Three eyewitnesses, from left, Sara McDowell, Seth Cowden and Keyon Lowery, testified for the prosecution. Their testimony contradicted key parts of the officers' accounts.
Pool Photos - Ellen Banner/The Seattle Times and Brian Hayes/The News Tribune
KNKX Graphic
Three eyewitnesses, from left, Sara McDowell, Seth Cowden and Keyon Lowery, testified for the prosecution. Their testimony contradicted key parts of the officers' accounts.

The officers’ attorneys also disputed that their clients killed Ellis, contending instead that he caused his own death by damaging his heart with habitual methamphetamine use.

Early in the trial, defense attorney Brett Purtzer’s back-and-forth with forensic pathologist Dr. Roger Mitchell about Ellis’ cause of death drew gasps from the courtroom.

“If we're talking about the fight, if I may, the fight is what killed him,” Mitchell said.

Purtzer quickly replied, “Well, the fight’s not what killed him. He killed himself by resisting officers.”

The jury also heard dueling expert testimony about the force used on Ellis and whether police officers are trained that leaving someone restrained facedown can cause them to suffocate.

Testifying for the prosecution, consultant and former Providence, Rhode Island police Capt. Jack Ryan told the jury that Collins and Burbank used excessive force in struggling with Ellis because the pedestrian wasn’t resisting violently. Ryan also said officers are trained to get people off their stomachs immediately after they’re handcuffed.

“One of the things we recognize is that when a person is struggling for breath – when they’re oxygen-starved – that they sometimes have involuntary movements that actually is not intentional resistance, but it's actually fighting for breath,” Ryan testified.

Testifying in defense of the officers, Renton police training Sgt. Chris Nielsen told the jury that police have broad discretion in their tactics and can go outside their training as long as it’s reasonable to officers at the scene. He also said use-of-force incidents are, by definition, lopsided fights.

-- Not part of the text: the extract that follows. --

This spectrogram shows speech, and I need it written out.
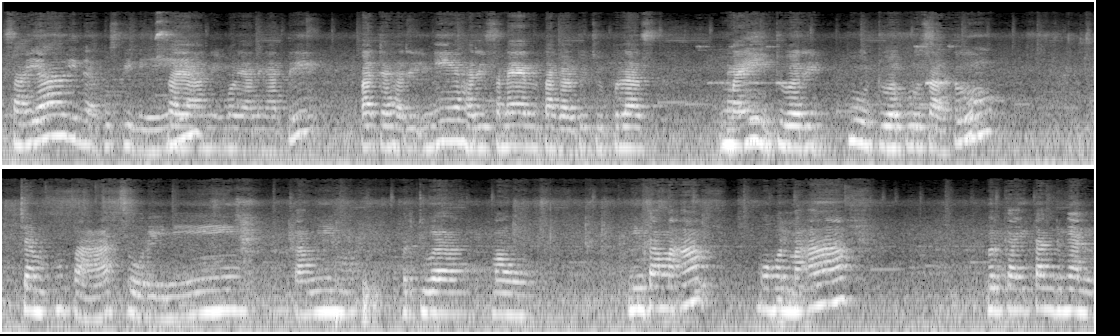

“If someone slaps you, you might strike them or tase them, or take them to the ground,” Nielsen said. “But whatever the force, the resistance that you're getting, you have to come in a slight degree higher than that so that you're successful in detaining that person. Otherwise, you're just beating each other up. Right? Or if you come in too low, then the officer would lose and, and suffer much more serious outcomes.”

Follow KNKX's ongoing coverage of the trial and community reaction at

Jared Brown was a Poynter Media and Journalism Fellow based at KNKX covering the intersections of policing, courts and power with a focus on accountability and solutions.
Mayowa Aina covers cost-of-living and affordability issues in Western Washington. She focuses on how people do (or don't) make ends meet, impacts on residents' earning potential and proposed solutions for supporting people living at the margins of our community. Get in touch with her by emailing